As everyone pretty much predicted it would, DreamWorks' 3-D cartoon Monsters vs. Aliens topped the box office this weekend, overcoming crappy-ish reviews and earning a not-bad $58.2 million. But here's what Hollywood is really excited about: Even though only 2,080 of the 7,300 screens showing Monsters were equipped for 3-D, those screens accounted for 56 percent of its gross, meaning tons of recession-addled filmgoers happily paid a $3 premium for the privilege of being made motion sick by a silly gimmick.

According to Pali Research, 3-D tickets cost, on average, $3.18 more than regular ones (New York's AMC Loews Lincoln Square is charging a mind-exploding $18.50 for a 3-D pass!). Using some simple algebra, we've determined that hiked prices probably added about $10 million to what would've otherwise been an unspectacular opening (by contrast, in November, DreamWorks' previous animated movie, Madagascar: Escape 2 Africa, made $63 million in its first weekend without the help of 3-D pricing).

"We really feel this is proof of concept for this new style of 3-D," a DreamWorks spokeswoman tells the Times. Really, though, the takeaway here for movie studios will be that gimmicks totally work and people are still willing to pay higher prices for movie tickets regardless of an impending depression.

Will they ever again let us pay just $12 to see a film projected in two measly dimensions? Maybe not!
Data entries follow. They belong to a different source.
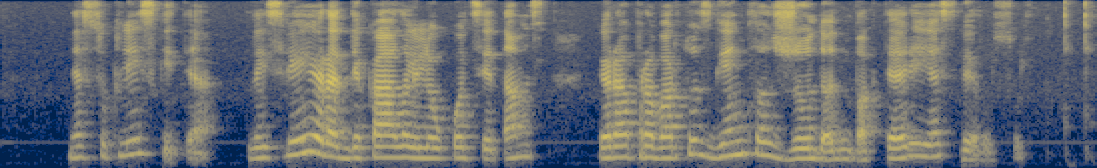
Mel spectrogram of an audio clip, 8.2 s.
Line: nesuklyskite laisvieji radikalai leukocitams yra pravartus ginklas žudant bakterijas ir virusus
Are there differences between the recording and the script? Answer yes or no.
yes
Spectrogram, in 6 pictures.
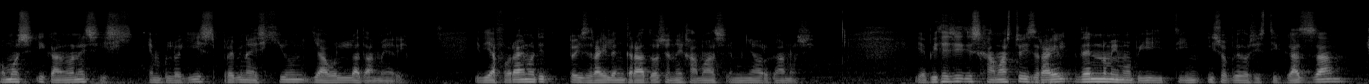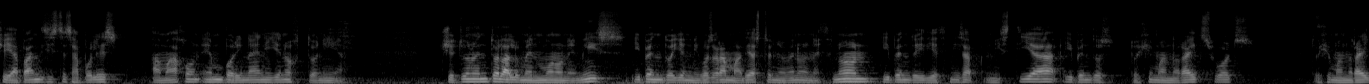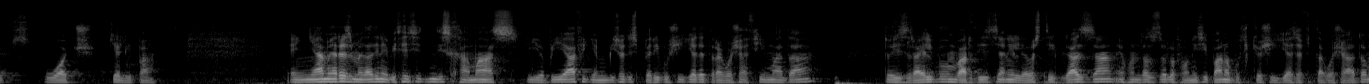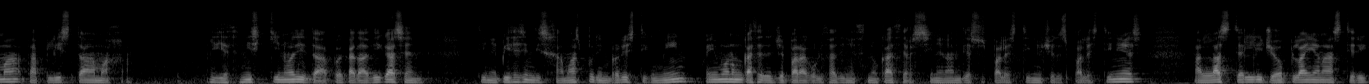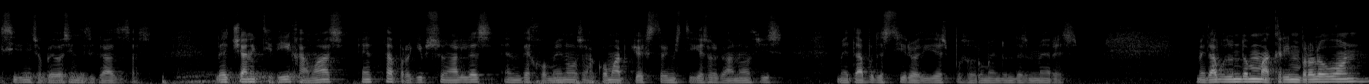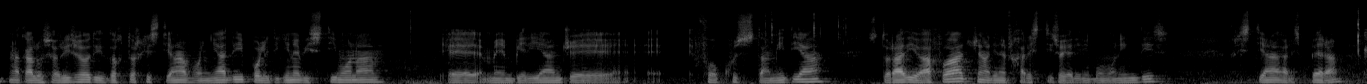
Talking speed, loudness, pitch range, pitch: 150 wpm, -39 LUFS, 95-110 Hz, 105 Hz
But nobody who spent $18.50 on a Monsters vs. Aliens ticket over the weekend is allowed to complain when it costs $27 to see Iron Man 2 in Smell-O-Vision next year.
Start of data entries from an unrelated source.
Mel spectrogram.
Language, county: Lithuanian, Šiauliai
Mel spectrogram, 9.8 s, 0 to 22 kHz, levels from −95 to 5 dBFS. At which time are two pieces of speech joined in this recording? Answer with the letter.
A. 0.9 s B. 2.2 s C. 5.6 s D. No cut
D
“Monsters vs. Aliens” Opens Huge, Largely Due to Premium-Priced 3-D Screenings [Carpetbagger/NYT]
B.O. Analysis Mar. 29: A 'Monsters vs. Aliens' Invasion [Hollywood.com]
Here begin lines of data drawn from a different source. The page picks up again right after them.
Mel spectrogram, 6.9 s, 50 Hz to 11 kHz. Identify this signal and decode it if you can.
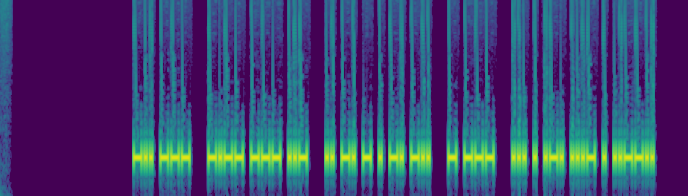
Morse code, heard as a keyed tone, about 46 wpm, 700 Hz. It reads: DO YOU INTEND TO SERVE?
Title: Sentences from Top 1600 Words 45wpm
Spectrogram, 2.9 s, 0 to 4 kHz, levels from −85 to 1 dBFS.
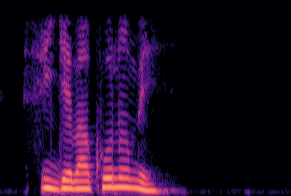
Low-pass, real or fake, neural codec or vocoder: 3.6 kHz; real; none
Weekend Report: ‘Monsters,’ ‘Haunting’ Scare Up Big Business [Box Office Mojo]